Art – Don’t worry if you don’t ‘get’ or even like it.
Tastes vary and are generally relative to the individual’s experiences and develop naturally in this way. Tastes can indeed be ‘educated’ (or trained, if you like), but knowing something is no guarantee of enjoyment or engagement. One might understand a thing and still not ‘get’ or even like it, for that matter.
For example, I understand the beauty and artistic/geometric/theological significance of 12thC Christian icon paintings, but in truth they hold no place in my heart and I wouldn’t be saving them if our planet was suddenly scheduled for intergalactic demolition. Bernini’s David (c. 1664) is another story entirely – for me, this David epitomises the human condition, our striving, intensity, and vigour in the face of great opposition, our struggle to be heard (in this case: seen) amongst the moaning many.
He is the rugged forthright individual with a concentrated gaze we all recognise; he embodies Bernini’s artistic mastery of both eye and hand. For others, he’s just another twisted Baroque ‘statue’ to nod at vacantly while listening to the audio-guide ‘explain’ its significance on one’s 1-hour tour of the Borghese Collection, while wondering ‘what’s the deal with all these naked dudes?’
Taste by & large, is learned – in the case of 21st C people it is also conditioned or groomed or engineered. For anyone doubting or seeking to explore this notion further I strongly encourage the reading of John Berger’s highly regarded yet easily understood ‘Ways of Seeing’, which neatly explains the connections between the art we know (even subconsciously) to the way we consume. Not only will this slim volume enhance your understanding and viewing pleasure of ‘classic’ and modern art, but Berger’s insights have much to say about how the world of advertising has long recognised and manipulated the allure of art – specifically the oil painting – and has used this knowledge to direct and refine their filament attachments to our desires. Most especially to those impulses we have to satisfy our irritating dissatisfactions (which also have been fabricated or engineered).
But I digress…as I do.
Berger’s chapters on oil paintings are eye-opening as they expose the notion of self-admiration (usually the ‘sitters’) via display of wealth or symbolic object and the less-than-purely-artistic-intentions that motivated their creation, subsequent exhibition and collection, and conservation of not only the physical painting but the ideologies behind them.
Heady but seriously humanising stuff!
Once decoded, paintings – their contents, references, histories, creators and owners – all become combined in a richer narrative: a human story. Seen in this way, they – and all Art – allow us to reach back and connect to the human hands of their making; the original intentions and mythologies need not override the very human story that is the totality of its existence in the Now.
So, as I said earlier, don’t worry if you still don’t ‘get’ or even like it’, just explore it – be open to its proposition. Art may at times appear challenging, but it draws no blood*. Saying this, it may however, leave a mark.
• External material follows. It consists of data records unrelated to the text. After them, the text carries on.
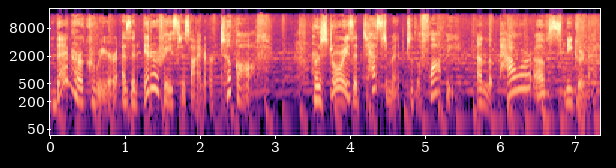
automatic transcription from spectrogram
Then her career as an interface designer took off. Her story is a testament to the floppy and the power of SneakerNet.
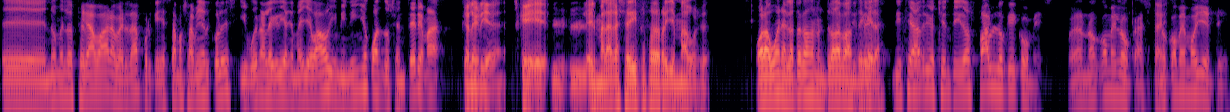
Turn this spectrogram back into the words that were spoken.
eh, no me lo esperaba, la verdad, porque ya estamos a miércoles y buena alegría que me he llevado. Y mi niño, cuando se entere más. Qué alegría. Es que el Málaga se ha disfrazado de Reyes Magos. Hola, buena, le ha tocado una entrada para Dice, Antequera. dice Adri82, Pablo, ¿qué comes? Bueno, no come locas, Está no come mollete.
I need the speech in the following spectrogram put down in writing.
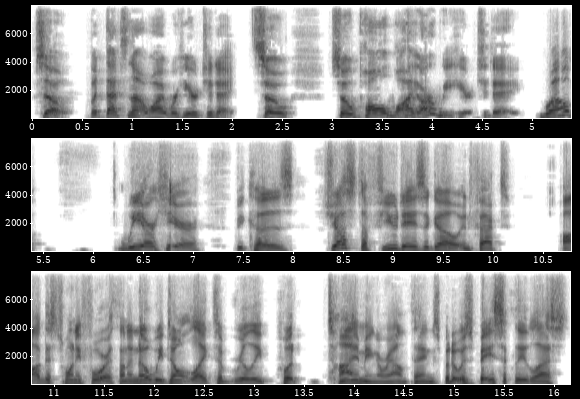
So, but that's not why we're here today. So, so Paul, why are we here today? Well, we are here because just a few days ago, in fact, August 24th, and I know we don't like to really put timing around things, but it was basically last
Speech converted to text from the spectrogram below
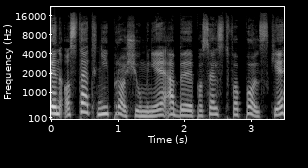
ten ostatni prosił mnie, aby poselstwo polskie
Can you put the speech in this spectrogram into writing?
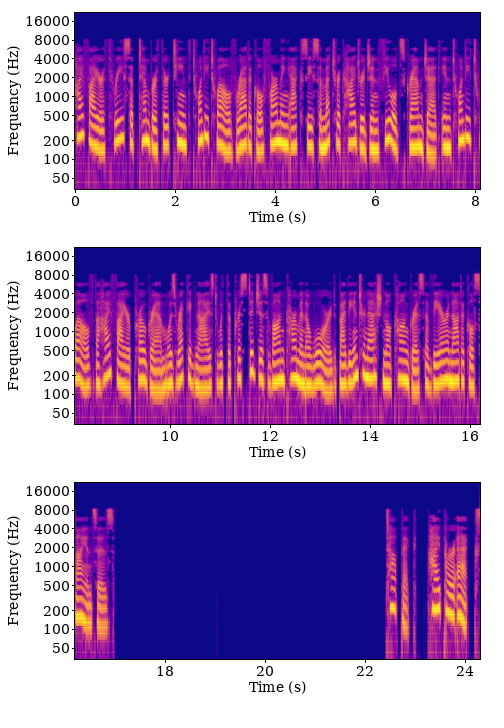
HiFire 3 September 13, 2012 Radical Farming Axi-Symmetric Hydrogen-Fueled Scramjet In 2012 the HiFire program was recognized with the prestigious von Karman Award by the International Congress of the Aeronautical Sciences. Hyper-X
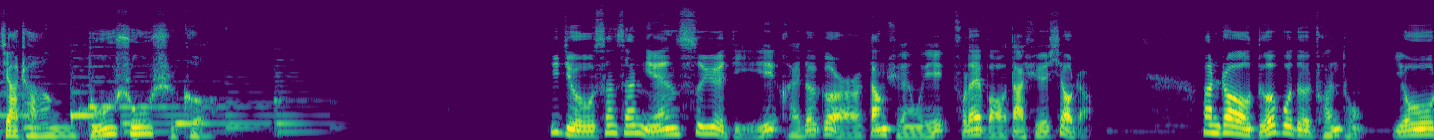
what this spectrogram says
家常读书时刻。一九三三年四月底，海德格尔当选为弗莱堡大学校长。按照德国的传统，由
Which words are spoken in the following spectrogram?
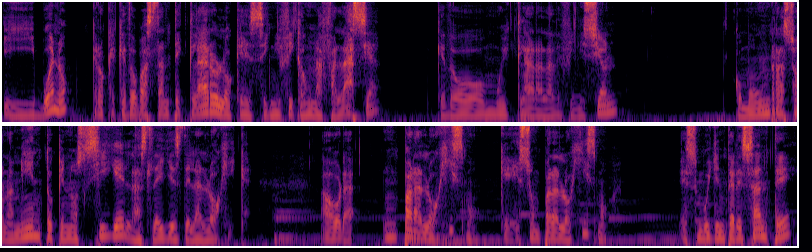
Y bueno, creo que quedó bastante claro lo que significa una falacia, quedó muy clara la definición, como un razonamiento que no sigue las leyes de la lógica. Ahora, un paralogismo, ¿qué es un paralogismo? Es muy interesante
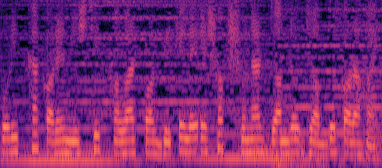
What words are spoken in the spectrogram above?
পরীক্ষা করে নিশ্চিত হওয়ার পর বিকেলে এসব সোনার দণ্ড জব্দ করা হয়।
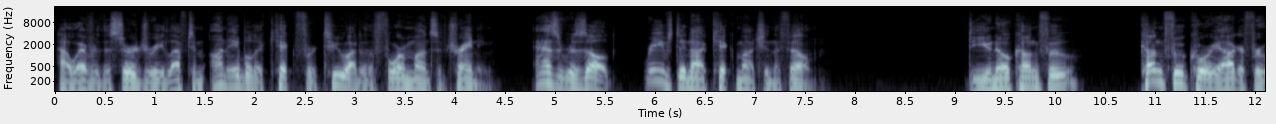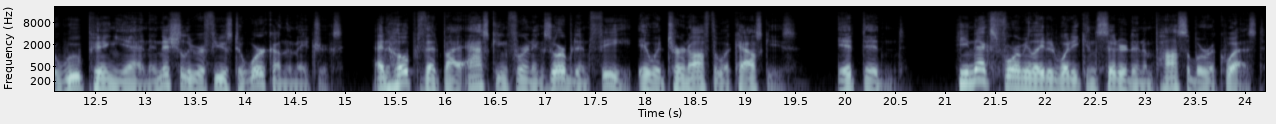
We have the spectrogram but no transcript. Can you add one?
However, the surgery left him unable to kick for two out of the four months of training. As a result, Reeves did not kick much in the film. Do you know Kung Fu? Kung Fu choreographer Wu Ping Yen initially refused to work on The Matrix and hoped that by asking for an exorbitant fee, it would turn off the Wachowskis. It didn't. He next formulated what he considered an impossible request.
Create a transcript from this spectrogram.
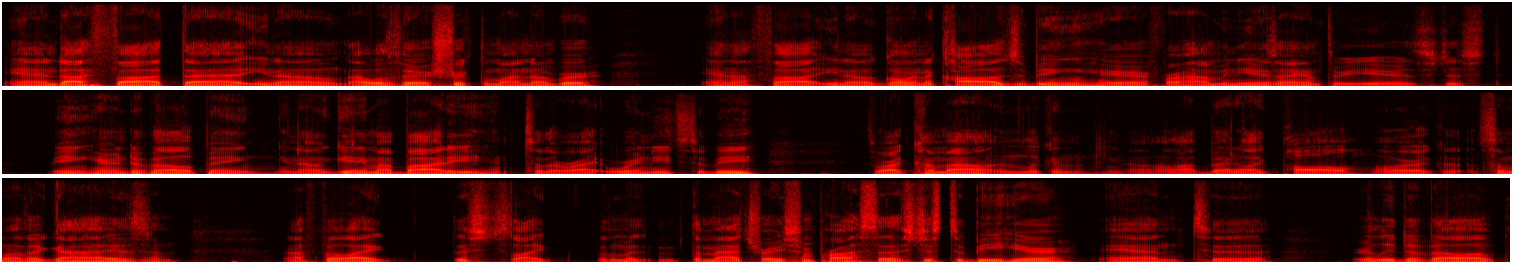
And i thought that you know i was very strict on my number. And i thought you know going to college being here for how many years i am three years just being here and developing you know getting my body to the right where it needs to be. So I come out and looking, you know, a lot better like Paul or some other guys, and I feel like this like the, the maturation process just to be here and to really develop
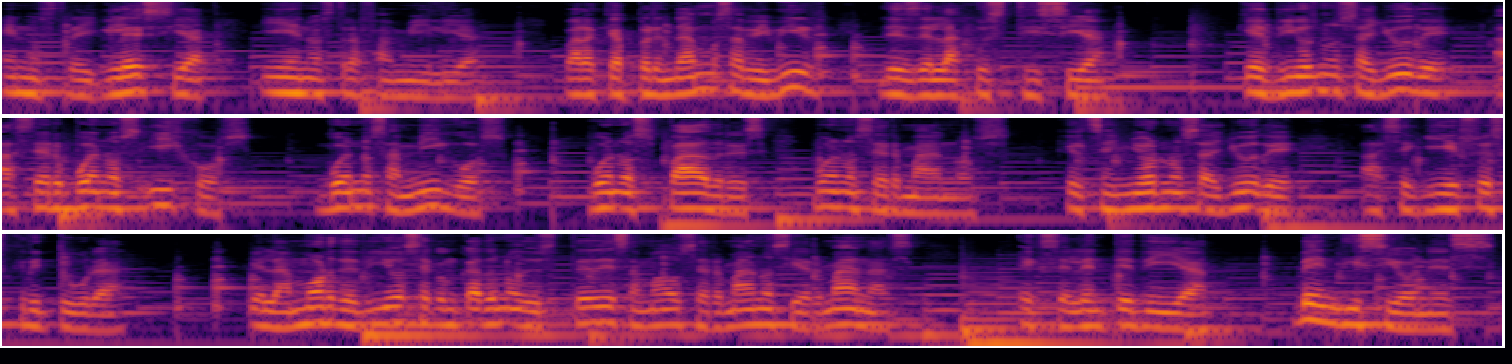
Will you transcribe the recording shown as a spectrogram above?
en nuestra iglesia y en nuestra familia, para que aprendamos a vivir desde la justicia. Que Dios nos ayude a ser buenos hijos, buenos amigos, buenos padres, buenos hermanos. Que el Señor nos ayude a seguir su escritura. Que el amor de Dios sea con cada uno de ustedes, amados hermanos y hermanas. Excelente día. Bendiciones.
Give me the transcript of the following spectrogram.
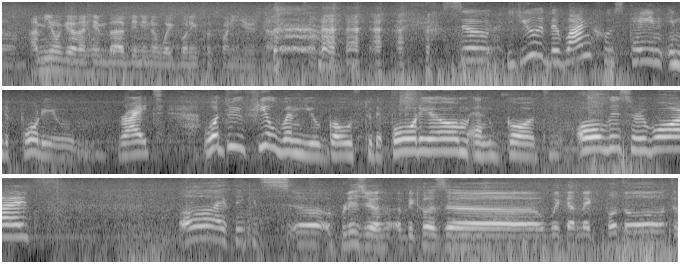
Yeah, I'm younger than him, but I've been in a wakeboarding for 20 years now. So. So you're the one who's staying in the podium, right? What do you feel when you go to the podium and got all these rewards? Oh, I think it's uh, a pleasure uh, because uh, we can make photo to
And, Lucky those marked by their experiences with Art!
*Well, except perhaps at a Ron Athey performance – but that, my petals, is another blog indeed!
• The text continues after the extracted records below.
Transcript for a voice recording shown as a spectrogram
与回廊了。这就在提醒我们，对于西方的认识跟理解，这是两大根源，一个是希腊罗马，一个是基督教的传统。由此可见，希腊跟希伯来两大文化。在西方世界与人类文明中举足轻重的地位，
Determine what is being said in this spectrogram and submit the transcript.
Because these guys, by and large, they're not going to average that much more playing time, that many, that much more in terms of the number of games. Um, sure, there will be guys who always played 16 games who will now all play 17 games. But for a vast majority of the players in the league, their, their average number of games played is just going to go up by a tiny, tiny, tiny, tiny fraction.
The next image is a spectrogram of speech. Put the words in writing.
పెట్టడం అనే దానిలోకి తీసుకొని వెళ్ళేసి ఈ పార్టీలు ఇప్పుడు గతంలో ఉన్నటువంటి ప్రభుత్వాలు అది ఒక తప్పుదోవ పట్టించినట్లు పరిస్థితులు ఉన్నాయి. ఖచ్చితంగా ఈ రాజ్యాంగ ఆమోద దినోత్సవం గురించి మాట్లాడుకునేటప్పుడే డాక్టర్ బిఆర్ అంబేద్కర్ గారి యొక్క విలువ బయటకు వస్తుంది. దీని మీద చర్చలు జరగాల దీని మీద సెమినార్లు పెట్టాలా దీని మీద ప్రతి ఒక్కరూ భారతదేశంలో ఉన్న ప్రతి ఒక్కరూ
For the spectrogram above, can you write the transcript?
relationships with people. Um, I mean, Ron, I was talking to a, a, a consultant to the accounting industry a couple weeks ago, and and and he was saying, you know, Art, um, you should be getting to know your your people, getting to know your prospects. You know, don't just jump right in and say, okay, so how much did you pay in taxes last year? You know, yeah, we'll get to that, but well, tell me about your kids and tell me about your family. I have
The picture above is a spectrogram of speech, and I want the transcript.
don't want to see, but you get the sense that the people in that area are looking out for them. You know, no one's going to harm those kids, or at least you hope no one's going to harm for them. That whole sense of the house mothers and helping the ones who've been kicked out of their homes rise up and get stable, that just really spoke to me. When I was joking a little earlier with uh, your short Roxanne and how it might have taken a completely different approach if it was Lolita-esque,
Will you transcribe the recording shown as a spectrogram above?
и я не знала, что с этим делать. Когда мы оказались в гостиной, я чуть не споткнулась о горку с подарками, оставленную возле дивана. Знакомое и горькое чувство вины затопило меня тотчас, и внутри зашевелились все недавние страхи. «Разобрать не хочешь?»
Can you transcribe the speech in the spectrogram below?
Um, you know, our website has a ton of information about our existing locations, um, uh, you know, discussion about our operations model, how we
Website: Nikki’s Art Appreciation Blog (an everyone writes on Art!)
The Ambassadors (Holbein – painted 1533)
Image link: http://macaulay.cuny.edu/eportfolios/eversleyarts/files/2012/09/ambassadors.jpg
website ref: Art & the Ruling Classes
John Berger – feminist quote:
Image – http://image.slidesharecdn.com/representation-100607080818-phpapp01/95/representation-16-728.jpg?cb=1275898136